Dr. MJ Bazos MD, Patient Handout
Sex: Take Time to Make the Right Decision
What is sex?
The word sex is used in a lot of ways. It can mean what sex you were born (male or female) or physical appeal (being sexy). It can also mean a wide range of sensual activities, like kissing, touching or "making out."
When people talk about having sex, they usually mean sexual intercourse, which is penetration of the vagina by the penis. You're a virgin if you haven't had sexual intercourse. You're not a virgin if you've had sexual intercourse.
All my friends are having sex...
Don't assume that "everybody's doing it." Your friends might say they're having sex, but they may just be bragging to sound cool or to be popular. They may be stretching the truth, or they may be making stuff up from what they've seen in magazines, on TV or on the 'net.
Don't give in to peer pressure about sex. Nobody can tell you what to do with your body or when to do it. Having sex to fit in won't make you feel cool or grown up. And you can get a reputation for being "fast" or "easy," which may make you feel uncomfortable. Whether you have sex or not is private. You don't have to share that kind of information with friends if you don't want to.
What are the risks of having sex?
Some of the health risks include pregnancy and catching one or more STDs (sexually transmitted diseases like herpes, chlamydia, genital warts, gonorrhea, syphilis and AIDS). Having sex before you develop physically can also hurt. Girls who start having sex before age 18 tend to have more health problems, including a higher risk of cervical cancer.
Sex also has some emotional risks. If you have sex when you're not ready or because someone is pressuring you, you may feel bad about yourself or wonder if your partner really cares about you. You may have to deal with consequences you hadn't thought of, such as pregnancy or an STD.
A downward trend
Recent statistics suggest that more teens may be choosing not to have sex. In 1995, 53% of high school students reported having had sex at least once. In 1999, the number dropped to 50%.
What is abstinence?
Abstinence means choosing not to have sex, and it isn't an outdated idea. It's an important option to think about. A lot of young people like you make the choice to wait. Some people abstain because of religious or spiritual beliefs or because of personal values. Others abstain to avoid pregnancy or STDs, or just because they aren't ready to have sex. If you abstain, that's great. You should feel good about your choice. And if you have a friend or partner who abstains, give him or her your support.
I had sex, but now I wish I hadn't.
Maybe you made a decision you regret, and now you know you weren't ready to have sex. You've learned something about your feelings. Now you can make better choices in the future, which may include deciding not to have sex again until you're older. You might want to talk about your feelings with someone you trust.
How will I know if I'm ready to have sex?
Figuring out when you're ready can be hard. Your body may give you signals that seem to say you're ready. That's natural. But your body isn't the only thing you should listen to. Your beliefs, values and emotions play a bigger role in when you choose to have sex.

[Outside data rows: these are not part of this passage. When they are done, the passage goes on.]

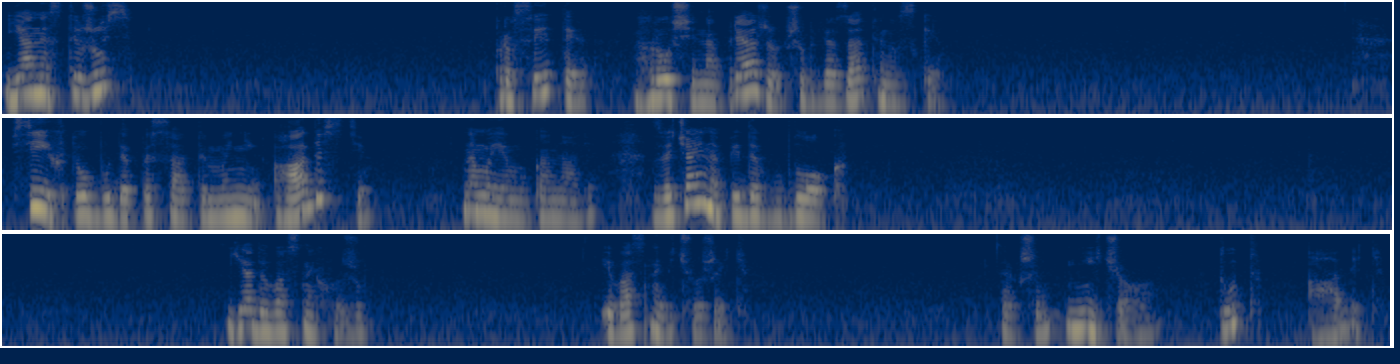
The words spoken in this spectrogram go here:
я не стежусь просити гроші на пряжу, щоб в'язати носки. Всі, хто буде писати мені гадості на моєму каналі, звичайно, піде в блок. Я до вас не ходжу і вас не відчужить. Так що нічого тут гадить.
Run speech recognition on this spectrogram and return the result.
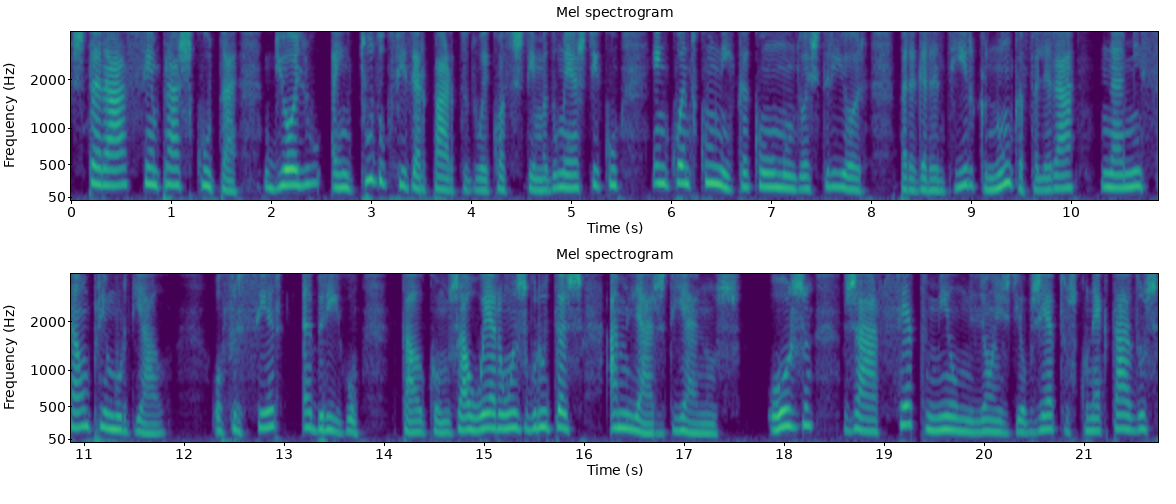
estará sempre à escuta, de olho em tudo o que fizer parte do ecossistema doméstico, enquanto comunica com o mundo exterior, para garantir que nunca falhará na missão primordial: oferecer abrigo, tal como já o eram as grutas há milhares de anos. Hoje, já há 7 mil milhões de objetos conectados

One sure sign that you're not ready is if you feel pressured or if you feel really nervous and unsure. Take a step back. Try to figure out what you really want. Talk to someone you can trust, like your parents, a counselor, a teacher, a minister or your family doctor.
"You'd do it if you loved me."
Don't let anyone use this line to push you into having sex. Even if you really like the person, don't fall for it. Having sex to keep a partner usually doesn't work. Even if it does, you might not feel good about your decision. If someone wants to break up with you because you won't have sex, then that person wasn't worth your time in the first place.
Don't use this line on someone else, or you risk losing the person and feeling bad about yourself. Respect your partner's feelings and beliefs.
What if I decide to have sex?
If you're going to have sex, or if you're already having sex, you should be as safe as possible. (Remember, though, the "safest" sex is no sex.) To protect yourself and your partner, use a lubricated latex condom and a spermicide with nonoxynol-9. (Read the label to make sure the spermicide has nonoxynol-9 in it). Even though it's not 100% safe, this method of protection will help lower your risk of catching an STD or getting pregnant. But condoms and spermicide won't work if you don't use them correctly every time. Read the packages to figure out how to use them, or go to your family doctor or a health clinic so someone can help you figure it out.